Jackie, now nearing graduation from high school, first encountered difficulty with reading and keeping up with her classmates in the second grade. Her mother suspected that there could be a learning disability (LD), however her teacher minimized the problem explaining she was just a late bloomer. She struggled in each grade as she progressed through school. By fourth grade she had reached only a first grade reading level, and testing finally confirmed Jackie had learning disabilities, characterized by dyslexia, dysnomia, and deficits in auditory discrimination.

As is common for many persons with learning disabilities, Jackie has above-average intelligence but her ability to master basic skills was impaired, especially in reading, writing and math. She was quickly overwhelmed by the technical language in science textbooks and in math, she would make dyslexic-like errors such as dropping negative signs. Her writing skills in fourth grade were "non-existent," according to Jackie.

An Individualized Education Program (IEP) was developed. With support from her mother and a tutor experienced in helping children with learning disabilities, Jackie began developing other ways to learn, other ways to get her work done. Sheryl Burgstahler, Assistant Director from Project DO-IT, (Disabilities, Opportunities, Internetworking and Technology) helped Jackie discover an assortment of AT resources to accommodate her areas of difficulty.


Accommodation

1.A speech output system was purchased.

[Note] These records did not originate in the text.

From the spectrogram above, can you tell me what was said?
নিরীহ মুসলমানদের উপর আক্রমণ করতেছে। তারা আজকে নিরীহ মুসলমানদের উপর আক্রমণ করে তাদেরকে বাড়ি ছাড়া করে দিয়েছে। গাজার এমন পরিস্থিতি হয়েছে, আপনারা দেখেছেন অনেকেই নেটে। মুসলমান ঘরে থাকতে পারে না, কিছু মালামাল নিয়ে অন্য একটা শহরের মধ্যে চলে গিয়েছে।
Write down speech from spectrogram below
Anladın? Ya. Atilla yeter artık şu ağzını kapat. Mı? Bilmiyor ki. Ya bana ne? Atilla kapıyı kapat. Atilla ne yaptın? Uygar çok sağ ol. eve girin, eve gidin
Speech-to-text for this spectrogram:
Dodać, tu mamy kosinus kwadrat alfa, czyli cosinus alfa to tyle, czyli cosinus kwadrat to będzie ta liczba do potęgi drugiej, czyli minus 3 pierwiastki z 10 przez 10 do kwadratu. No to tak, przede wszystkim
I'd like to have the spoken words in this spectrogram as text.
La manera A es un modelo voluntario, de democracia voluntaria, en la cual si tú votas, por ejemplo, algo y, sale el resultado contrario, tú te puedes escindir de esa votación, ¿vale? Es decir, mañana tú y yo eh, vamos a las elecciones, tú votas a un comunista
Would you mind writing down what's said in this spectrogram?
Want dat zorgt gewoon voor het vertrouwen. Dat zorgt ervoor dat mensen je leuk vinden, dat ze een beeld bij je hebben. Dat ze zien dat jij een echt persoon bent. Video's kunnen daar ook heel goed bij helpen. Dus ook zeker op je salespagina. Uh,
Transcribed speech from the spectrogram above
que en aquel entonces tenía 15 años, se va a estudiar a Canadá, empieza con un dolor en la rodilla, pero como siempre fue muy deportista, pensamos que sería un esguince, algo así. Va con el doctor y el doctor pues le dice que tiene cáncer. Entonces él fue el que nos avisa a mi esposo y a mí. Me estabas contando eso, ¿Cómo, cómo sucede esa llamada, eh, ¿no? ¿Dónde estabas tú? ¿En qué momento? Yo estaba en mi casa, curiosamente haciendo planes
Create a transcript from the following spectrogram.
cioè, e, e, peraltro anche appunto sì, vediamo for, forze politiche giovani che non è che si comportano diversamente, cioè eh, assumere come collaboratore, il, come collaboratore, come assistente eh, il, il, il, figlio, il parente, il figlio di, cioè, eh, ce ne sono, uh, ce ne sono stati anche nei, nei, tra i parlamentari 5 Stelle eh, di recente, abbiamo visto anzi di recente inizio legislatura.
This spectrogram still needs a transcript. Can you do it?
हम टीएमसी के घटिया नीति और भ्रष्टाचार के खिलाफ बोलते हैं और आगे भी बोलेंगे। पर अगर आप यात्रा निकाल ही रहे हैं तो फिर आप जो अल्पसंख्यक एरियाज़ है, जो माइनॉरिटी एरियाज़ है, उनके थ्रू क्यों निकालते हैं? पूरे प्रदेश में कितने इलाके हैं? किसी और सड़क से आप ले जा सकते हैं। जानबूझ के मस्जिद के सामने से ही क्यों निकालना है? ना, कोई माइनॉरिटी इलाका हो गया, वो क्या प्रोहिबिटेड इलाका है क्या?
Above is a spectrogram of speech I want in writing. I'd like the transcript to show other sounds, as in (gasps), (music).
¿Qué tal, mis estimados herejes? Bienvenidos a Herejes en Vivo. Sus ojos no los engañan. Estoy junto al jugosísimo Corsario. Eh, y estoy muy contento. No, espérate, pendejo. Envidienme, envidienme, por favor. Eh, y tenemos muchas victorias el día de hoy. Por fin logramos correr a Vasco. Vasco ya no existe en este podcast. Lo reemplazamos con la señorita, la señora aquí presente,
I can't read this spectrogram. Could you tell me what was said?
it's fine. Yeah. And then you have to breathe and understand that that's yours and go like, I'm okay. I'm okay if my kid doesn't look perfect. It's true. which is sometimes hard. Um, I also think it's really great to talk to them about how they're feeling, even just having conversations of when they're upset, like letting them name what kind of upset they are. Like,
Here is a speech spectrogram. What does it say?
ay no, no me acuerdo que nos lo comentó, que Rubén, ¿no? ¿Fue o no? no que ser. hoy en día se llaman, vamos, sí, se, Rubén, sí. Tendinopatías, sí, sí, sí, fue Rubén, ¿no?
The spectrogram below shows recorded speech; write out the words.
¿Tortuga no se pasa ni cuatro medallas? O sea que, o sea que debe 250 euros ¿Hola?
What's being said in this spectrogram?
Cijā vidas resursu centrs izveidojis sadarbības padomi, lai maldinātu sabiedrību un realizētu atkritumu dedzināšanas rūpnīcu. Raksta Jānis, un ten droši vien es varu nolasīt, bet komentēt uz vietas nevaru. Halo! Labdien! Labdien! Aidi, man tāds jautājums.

The scan/read software package Kurzweil 3000 combines scanning/OCR and synthesized speech output to increase reading speed and comprehension. Jackie can now read virtually any scanned document or other electronic file on her computer or the Internet using high quality synthesized speech. The reading speed is adjustable and words are highlighted in a contrasting color, making tracking easier. New or unfamiliar words can be defined using an electronic dictionary, or broken down into syllables. The Kurzweil 3000 speech output system costs $1900. Visit www.kurzweiledu.com

2.A scanner is used in conjunction with the speech output system, as noted above. Scanners can be found for under $150 at office supply stores.

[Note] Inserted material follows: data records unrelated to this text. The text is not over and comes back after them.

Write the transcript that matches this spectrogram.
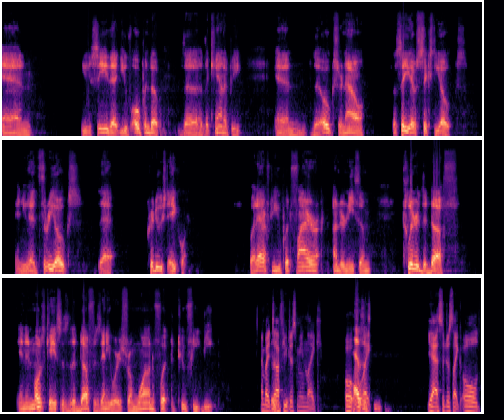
and you see that you've opened up the the canopy and the oaks are now let's say you have 60 oaks and you had three oaks that produced acorn but after you put fire underneath them cleared the duff and in most cases, the duff is anywhere from one foot to two feet deep. And by duff, you just mean like, oh, like yeah, so just like old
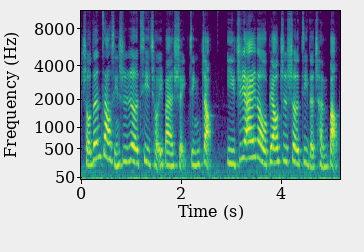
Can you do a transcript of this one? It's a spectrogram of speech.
手灯造型是热气球一般的水晶罩，以 G IDOL 标志设计的城堡。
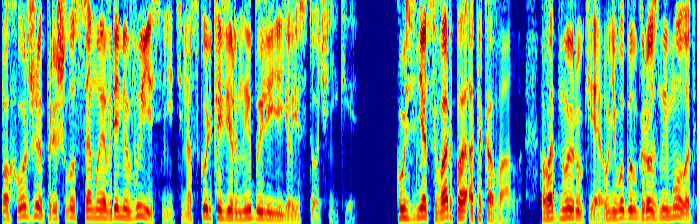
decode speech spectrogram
Похоже, пришло самое время выяснить, насколько верны были ее источники. Кузнец Варпа атаковал. В одной руке у него был грозный молот,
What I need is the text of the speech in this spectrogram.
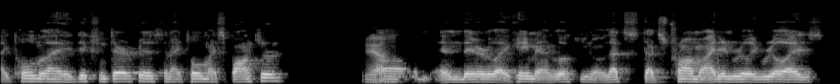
I told my addiction therapist and I told my sponsor. Yeah. Um, and they're like, "Hey, man, look, you know, that's that's trauma. I didn't really realize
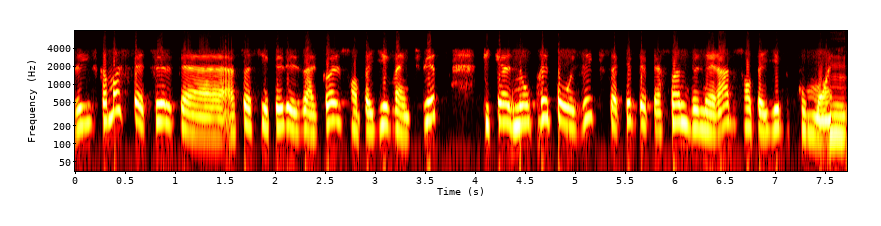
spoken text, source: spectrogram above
disent, comment se fait-il qu'à la Société des alcools sont payés 28 puis que nos préposés qui s'occupent des personnes vulnérables sont payés beaucoup moins? Mm.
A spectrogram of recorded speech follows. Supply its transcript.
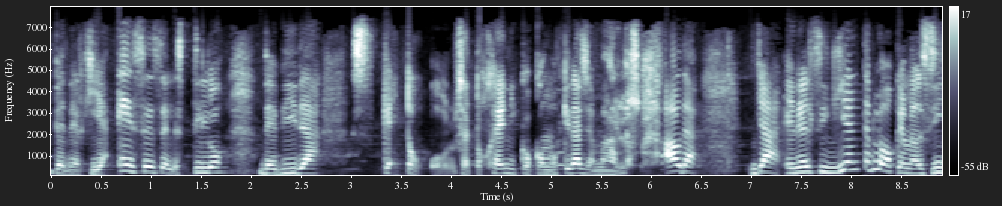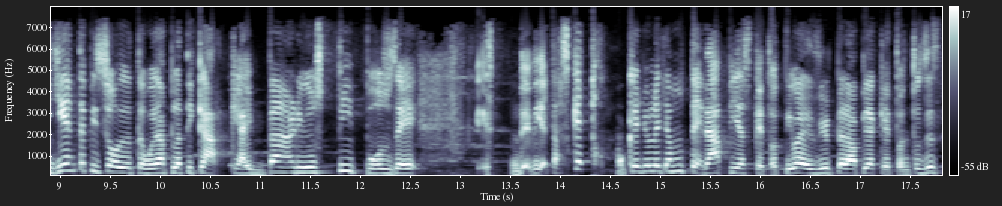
de energía. Ese es el estilo de vida keto o cetogénico, como quieras llamarlos. Ahora, ya en el siguiente bloque, en el siguiente episodio te voy a platicar que hay varios tipos de de dietas keto, ¿ok? Yo le llamo terapias keto, te iba a decir terapia keto, entonces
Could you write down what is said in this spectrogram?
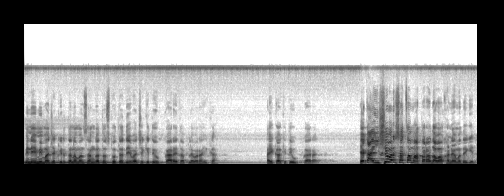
मी नेहमी माझ्या कीर्तनामन सांगत असतो त्या देवाचे किती उपकार आहेत आपल्यावर ऐका. ऐका किती उपकार आहेत. एक ऐंशी वर्षाचा म्हातारा दवाखान्यामध्ये गेला.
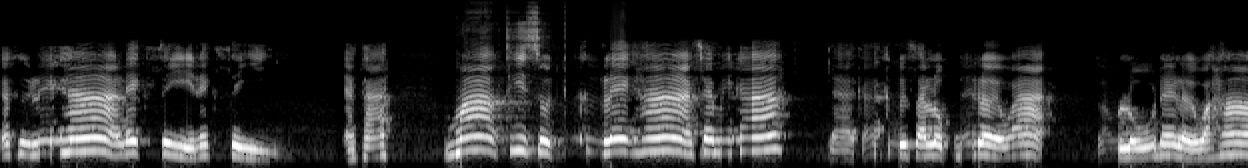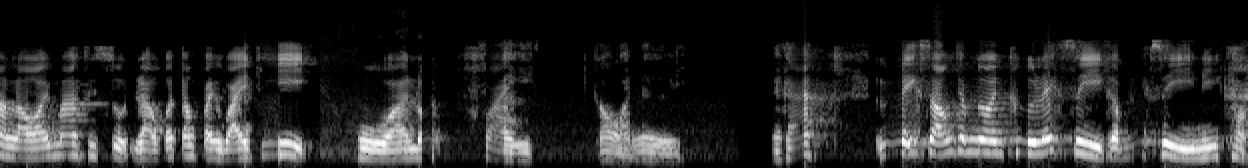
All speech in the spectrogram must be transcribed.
ก็คือเลข5เลข4เลข4นะคะ มากที่สุดก็คือเลข5ใช่ไหมคะนะก็คือสรุปได้เลยว่า เรารู้ได้เลยว่า500มากที่สุดเราก็ต้องไปไว้ที่หัวรถไฟก่อนเลยนะคะเหลืออีก2จำนวนคือเลข4กับเลข4นี้ค่ะ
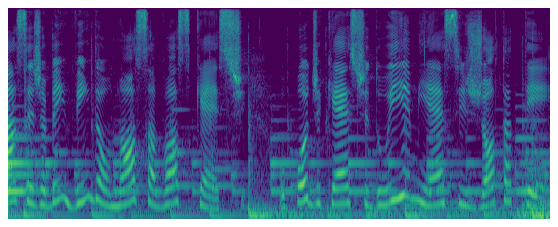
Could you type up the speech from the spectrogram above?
Olá, seja bem-vindo ao Nossa Vozcast, o podcast do IMS JT.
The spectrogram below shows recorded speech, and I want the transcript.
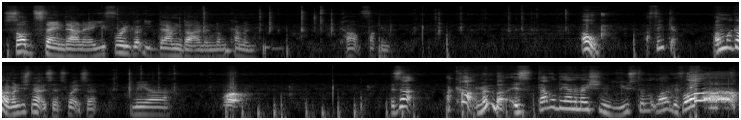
sod staying down here. You've already got your damn diamond. I'm coming. Can't fucking. Oh, I think. Oh my god! I've only just noticed this. Wait a sec. Let me uh. What? Is that? I can't remember. Is that what the animation used to look like before? Oh!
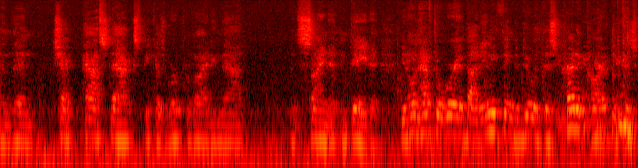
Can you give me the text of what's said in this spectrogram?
And then check past acts, because we're providing that, and sign it and date it. You don't have to worry about anything to do with this credit card, because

3.Speak recognition software, in this case Dragon Naturally Speaking Professional, allows Jackie to dictate reports and other documents, send email and work on the Internet.

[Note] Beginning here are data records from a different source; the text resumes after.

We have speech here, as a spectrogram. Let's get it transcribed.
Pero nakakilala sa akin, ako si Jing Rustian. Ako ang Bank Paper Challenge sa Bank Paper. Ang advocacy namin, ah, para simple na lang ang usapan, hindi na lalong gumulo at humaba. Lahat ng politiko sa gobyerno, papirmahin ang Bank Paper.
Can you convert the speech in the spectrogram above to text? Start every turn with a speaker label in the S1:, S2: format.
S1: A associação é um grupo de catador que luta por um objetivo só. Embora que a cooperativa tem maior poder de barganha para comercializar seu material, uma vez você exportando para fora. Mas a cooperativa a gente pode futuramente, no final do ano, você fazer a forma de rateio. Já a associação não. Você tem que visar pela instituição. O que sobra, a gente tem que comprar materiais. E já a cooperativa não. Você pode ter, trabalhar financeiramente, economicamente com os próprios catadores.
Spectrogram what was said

4.Note takers and textbooks on tape are provided by the school system. This reduces the amount of material to be scanned and read by the speech output system, and allows her to study at school during study halls and breaks. Dragon Naturally Speaking Professional, Version 6, speech recognition software, is available for $525. Visit www.dragonsys.com

5.Low-tech aids, such as a day planner, monthly calendar and color-coded folders and binders, are also useful organization tools.


Acknowledgements

This case study was originally documented by Tech Connections, a NIDRR-funded collaboration between United Cerebral Palsy Associations (UCP), the Center for Assistive Technology and Environmental Access at Georgia Tech (CATEA), and the Southeast Disability Business Technical Assistance Center (SE DBTAC).


[1] http://www.workrerc.gatech.edu